Definitely. They’re viewed more as alternative rap music so to be influenced by such individuals is a big thing for my own writing, as they were at the forefront of alternative rap, seen to be pushing music with heavier beats but also melodies entwined. So, for me to be primarily impacted by them affects how I work and pushes me to experiment further, deeply consider the lyrics and be constantly evolving a more individual sound.
Regarding the individual nature of your music, what are your songs about, and does the meaning you wish to convey impact the song-writing process?
There are aspects of songs which relate to events or emotions personally felt throughout the past few years that have progressively shaped me, namely love and loss, but as I’ve grown more in consciousness I’ve wished to use my skills and ability to help other people, so there are certain times in songs where the theme will be to spread a message that may be responded to uniquely by each listener, but always with the intention of inciting positive feelings such as love or compassion.
Do you think music is a form of healing then?
Most certainly.

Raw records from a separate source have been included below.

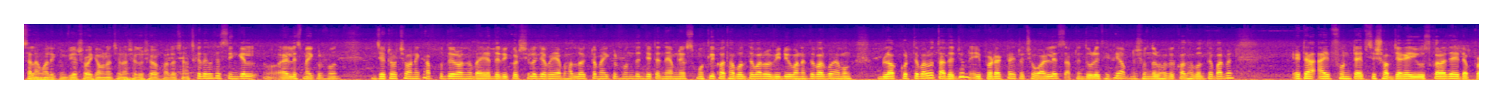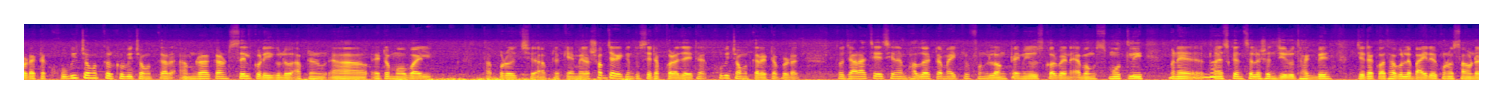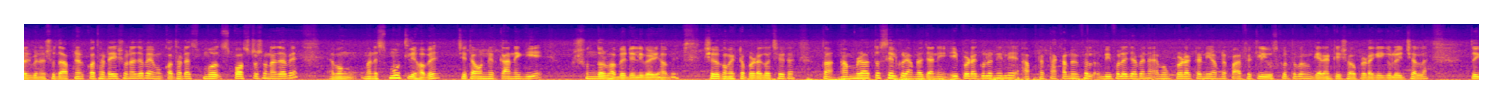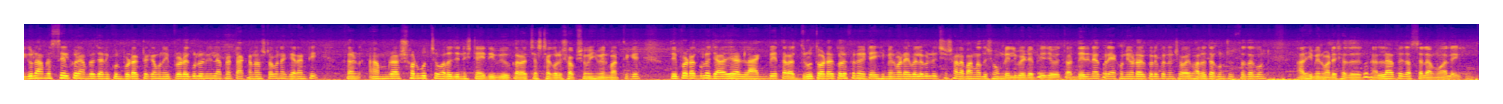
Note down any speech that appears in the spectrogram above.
আসসালামু আলাইকুম ভিউ সবাই কেমন আছেন? আশা করি সবাই ভালো আছেন। আজকে দেখা হচ্ছে সিঙ্গেল ওয়্যারলেস মাইক্রোফোন যেটা হচ্ছে অনেক আপুদের, অনেক ভাইয়াদের রিকোয়েস্ট ছিল যে, ভাইয়া, ভালো একটা মাইক্রোফোন দেন যেটা নিয়ে আপনি স্মুথলি কথা বলতে পারব ভিডিও বানাতে পারব এবং ব্লগ করতে পারব। তাদের জন্য এই প্রোডাক্টটা এটা হচ্ছে ওয়্যারলেস আপনি দূরে থেকে আপনি সুন্দরভাবে কথা বলতে পারবেন। এটা আইফোন টাইপ সি সব জায়গায় ইউজ করা যায়। এটা প্রোডাক্টটা খুবই চমৎকার খুবই চমৎকার। আমরা কারণ সেল করি এগুলো। আপনার এটা মোবাইল তারপরে হচ্ছে আপনার ক্যামেরা, সব জায়গায় কিন্তু সেট করা যায়। এটা খুবই চমৎকার একটা প্রোডাক্ট তো যারা চেয়েছিলেন ভালো একটা মাইক্রোফোন লং টাইম ইউজ করবেন এবং স্মুথলি মানে নয়েজ ক্যান্সেলেশন জিরো থাকবে, যেটা কথা বলে বাইরের কোনো সাউন্ড আসবে না। শুধু আপনার কথাটাই শোনা যাবে এবং কথাটা স্পষ্ট শোনা যাবে এবং মানে স্মুথলি হবে, যেটা অন্যের কানে গিয়ে সুন্দরভাবে ডেলিভারি হবে। সেরকম একটা প্রোডাক্ট হচ্ছে এটা। তো আমরা তো সেল করে, আমরা জানি। এই প্রোডাক্টগুলো নিলে আপনার টাকা বিফল- যাবে না এবং প্রোডাক্টটা নিয়ে আপনি পারফেক্টলি ইউজ করতে পারবেন। গ্যারান্টি সহ প্রোডাক্ট এইগুলো ইনশাল্লাহ। তো এইগুলো আমরা সেল করে, আমরা জানি কোন প্রোডাক্টটা কেমন। এই প্রোডাক্টগুলো নিলে আপনার টাকা নষ্ট হবে না গ্যারান্টি কারণ আমরা সর্বোচ্চ ভালো জিনিসটাই রিভিউ করার চেষ্টা করি সবসময় হিমেল মার্ট থেকে। তো এই প্রোডাক্টগুলো যারা যারা লাগবে, তারা দ্রুত অর্ডার করে ফেলুন। এটা হিমেল মার্ট অ্যাভেলেবেল হচ্ছে সারা বাংলাদেশ হোম ডেলিভারিটা পেয়ে যাবে। তো আর দেরি না করে এখনই অর্ডার করে ফেলুন। সবাই ভালো থাকুন, সুস্থ থাকুন। আর হিমেল মার্টের সাথে থাকুন। আল্লাহ হাফেজ। আসসালামু আলাইকুম।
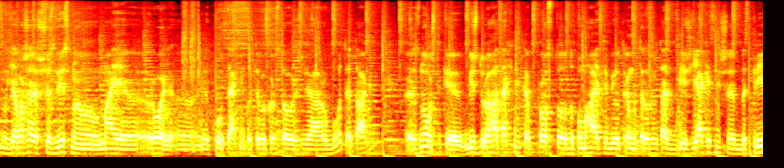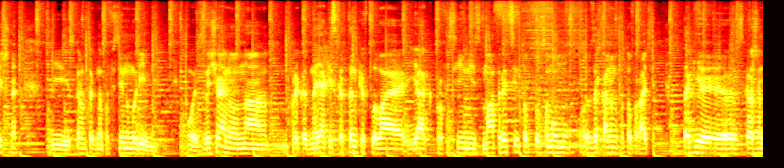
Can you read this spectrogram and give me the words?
Ну, я вважаю, що звісно має роль, е, яку техніку ти використовуєш для роботи. Так Е, знову ж таки, більш дорога техніка просто допомагає тобі отримати результат більш якісніше, швидше і, скажімо так, на професійному рівні. Ось, звичайно, на наприклад, на якість картинки впливає як професійність матриці, тобто в самому е, зеркальному фотоапараті, так і, е, скажімо,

For me I use writing as catharsis for myself to help me relieve my mind of increasing emotions, but for listeners it can be healing through words expressed like a meditative experience or on purely melodic terms, with certain frequencies resonating with people to produce an atmosphere of calmness or sought melancholy, depending on what they need. I wouldn’t say I’m massively religious, but I do think that spirituality is important to keeping yourself balanced.

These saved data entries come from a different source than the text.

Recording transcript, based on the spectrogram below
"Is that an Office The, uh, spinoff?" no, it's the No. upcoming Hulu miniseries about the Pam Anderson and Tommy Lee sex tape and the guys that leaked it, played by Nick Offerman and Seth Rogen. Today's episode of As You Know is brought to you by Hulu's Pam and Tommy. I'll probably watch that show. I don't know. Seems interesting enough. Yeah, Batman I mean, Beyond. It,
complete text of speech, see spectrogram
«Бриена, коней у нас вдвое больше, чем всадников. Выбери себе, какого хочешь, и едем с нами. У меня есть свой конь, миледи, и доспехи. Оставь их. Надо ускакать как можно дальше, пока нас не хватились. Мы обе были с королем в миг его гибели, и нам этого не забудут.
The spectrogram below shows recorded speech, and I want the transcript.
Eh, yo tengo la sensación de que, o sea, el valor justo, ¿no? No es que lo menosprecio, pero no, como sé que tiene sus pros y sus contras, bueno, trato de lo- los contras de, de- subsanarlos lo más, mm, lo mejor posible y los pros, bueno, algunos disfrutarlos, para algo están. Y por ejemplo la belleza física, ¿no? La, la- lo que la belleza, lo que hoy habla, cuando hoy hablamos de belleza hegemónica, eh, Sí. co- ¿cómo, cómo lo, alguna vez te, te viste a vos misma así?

In terms of the process, do you have a set way of creating music?
It can vary song to song, but on the whole I usually have an instrumental running through the background and write to that, verse and hook. I’m never consciously trying to make a hard-hitting rap song, or a dreamy lullaby– it’s more a mood I want to translate. Then I piece the verses together, and think about how it should flow.
There certainly is a mood created, an organic one that comes across not only through sound but also in the visual aesthetic; would you say by living within a more rural scene the setting impacts your work?

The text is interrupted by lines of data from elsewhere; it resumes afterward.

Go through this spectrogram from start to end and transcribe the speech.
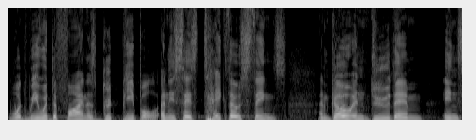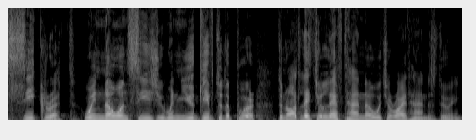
what we would define as good people. And he says, take those things and go and do them in secret when no one sees you. When you give to the poor, do not let your left hand know what your right hand is doing.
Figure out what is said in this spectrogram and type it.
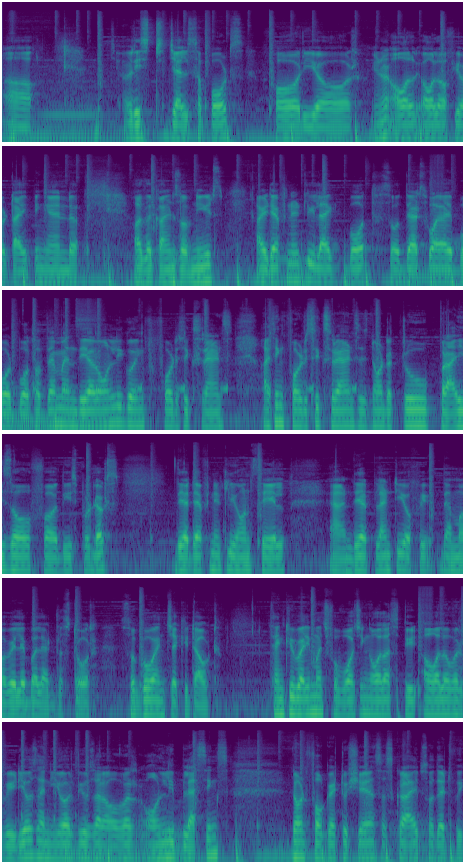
uh, wrist gel supports for your you know all, all of your typing and uh, other kinds of needs. I definitely like both so that's why i bought both of them and they are only going for 46 rands. I think 46 rands is not a true price of uh, these products. They are definitely on sale and there are plenty of them available at the store. So go and check it out. Thank you very much for watching all our all our videos and your views are our only blessings. Don't forget to share and subscribe so that we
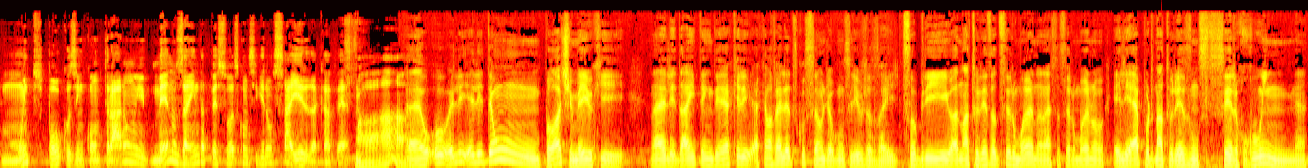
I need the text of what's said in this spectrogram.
muitos poucos encontraram e menos ainda pessoas conseguiram sair da caverna. Ah. É, o, ele, ele tem um plot meio que né, ele dá a entender aquele, aquela velha discussão de alguns livros aí sobre a natureza do ser humano, né? Se o ser humano ele é por natureza um ser ruim, né?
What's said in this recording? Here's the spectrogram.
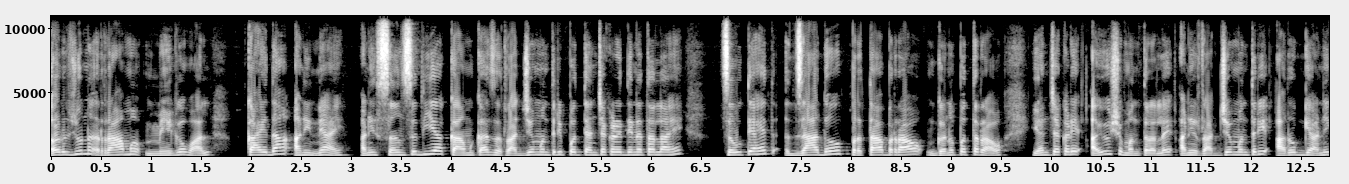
अर्जुन राम मेघवाल कायदा आणि न्याय आणि संसदीय कामकाज राज्यमंत्रीपद त्यांच्याकडे देण्यात आलं आहे. चौथे आहेत जाधव प्रतापराव गणपतराव यांच्याकडे आयुष मंत्रालय आणि राज्यमंत्री आरोग्य आणि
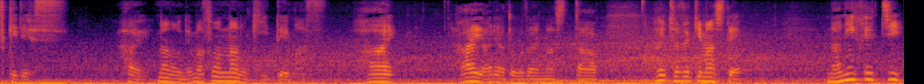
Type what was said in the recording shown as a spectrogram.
好きです。はい。なのでまあそんなの聞いてます。はい。はいありがとうございました。はい続きまして。何フェチ？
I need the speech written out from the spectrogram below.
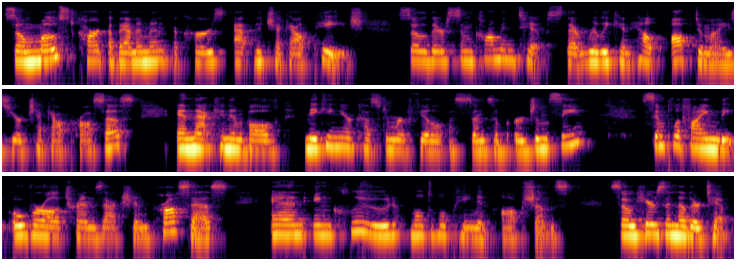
So, most cart abandonment occurs at the checkout page. So, there's some common tips that really can help optimize your checkout process. And that can involve making your customer feel a sense of urgency, simplifying the overall transaction process, and include multiple payment options. So here's another tip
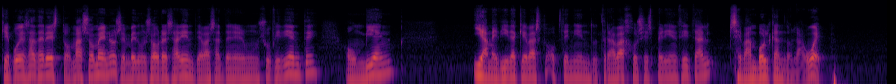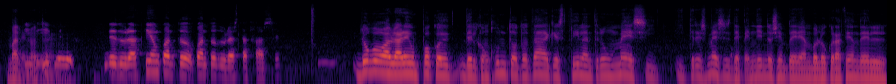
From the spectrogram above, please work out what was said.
que puedes hacer esto más o menos, en vez de un sobresaliente vas a tener un suficiente o un bien y a medida que vas obteniendo trabajos, experiencia y tal, se van volcando la web. Vale, de, duración cuánto cuánto dura esta fase? Luego hablaré un poco del conjunto total que oscila entre un mes y, tres meses, dependiendo siempre de la involucración del,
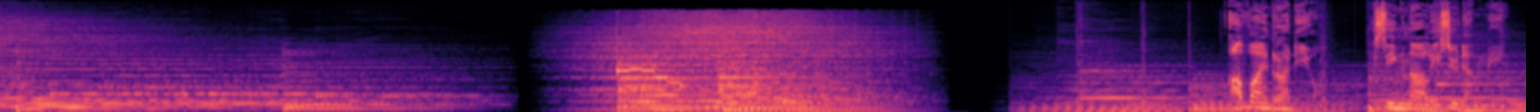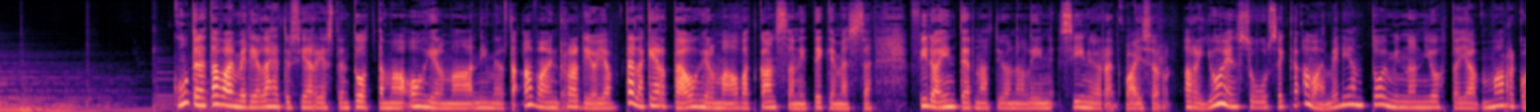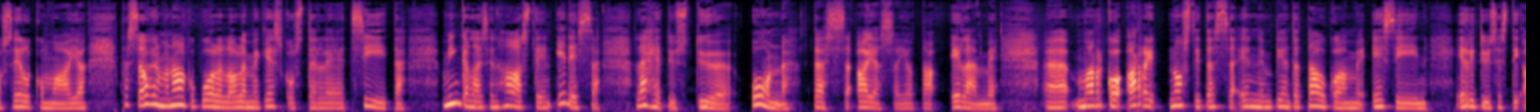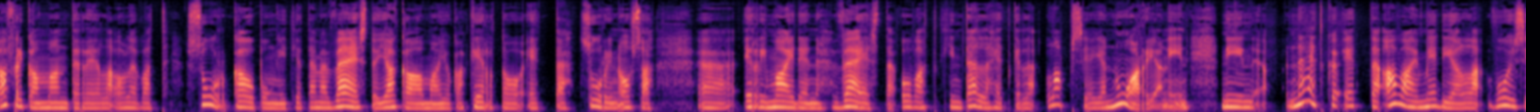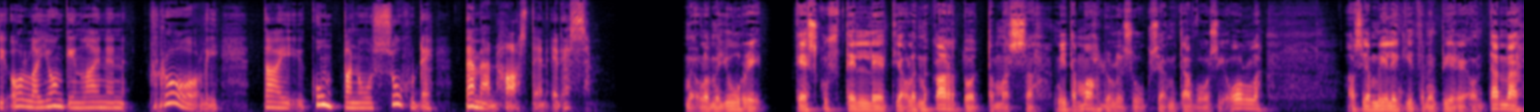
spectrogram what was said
Avainradio. Signaali sydämiin. Kuuntelet Avainmedian lähetysjärjestön tuottamaa ohjelmaa nimeltä Avainradio ja tällä kertaa ohjelmaa ovat kanssani tekemässä FIDA Internationalin senior advisor Ari Joensuu sekä Avainmedian toiminnanjohtaja Marko Selkomaa. Ja tässä ohjelman alkupuolella olemme keskustelleet siitä, minkälaisen haasteen edessä lähetystyö on tässä ajassa, jota elämme. Marko Ari nosti tässä ennen pientä taukoamme esiin erityisesti Afrikan mantereella olevat suurkaupungit ja tämä väestöjakauma, joka kertoo, että suurin osa eri maiden väestä ovatkin tällä hetkellä lapsia ja nuoria, niin, niin näetkö, että avainmedialla voisi olla jonkinlainen rooli tai kumppanuussuhde tämän haasteen edessä? Me olemme juuri keskustelleet ja olemme kartoittamassa niitä mahdollisuuksia, mitä voisi olla. Asian mielenkiintoinen piirre on tämä,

Yeah certainly, being in the countryside Holmfirth has some beautiful spots, my favourite being the forests, which each have their own different energies; being able to get out into the open and embrace nature so easily is something I love and this sense of freedom and rawness in these places influences the flow of my work. In my music videos, my friends Francis and Joel had the idea to use the forest and create this meditative piece; it was perfect, we shot scenes in various parts of the woodland, day and night, and the energy was incredible. Although I’m planning to move to a city in future to find new places, I’ll miss living and working in a place like this, there’s this natural harmony that I want to embody in my music.
You mentioned your aims of residing in a city; what are your aims now, is there anything exciting coming up for you and your music?
For sure, in the last six months I’ve had more attention with my work; I’ve been played on BBC Introducing West Yorkshire a few times so that’s exciting and endearing really, that my sound is being appreciated and shared outside of where I live. Further afield, I’ve had a lot of musicians and creatives, particularly through Instagram, wanting to meet up and work on projects, a lot of them based in London. Meeting up with these people is great– just talking about music gets me motivated to create more, and being in a city inspires me in ways the countryside doesn’t. Being there brings out new fresh sounds to my work. But right now, I’m focusing on the release of new material, all written and produced by myself and producer HI,HUMANITY; it’s a profile of my life since I started writing music to where I am now, documenting the various emotional movements in my life, the artists and producers I’ve been inspired by. There’s a growth in there you can see, as I’ve altered and grown.
interview and words by Lucy Cunningham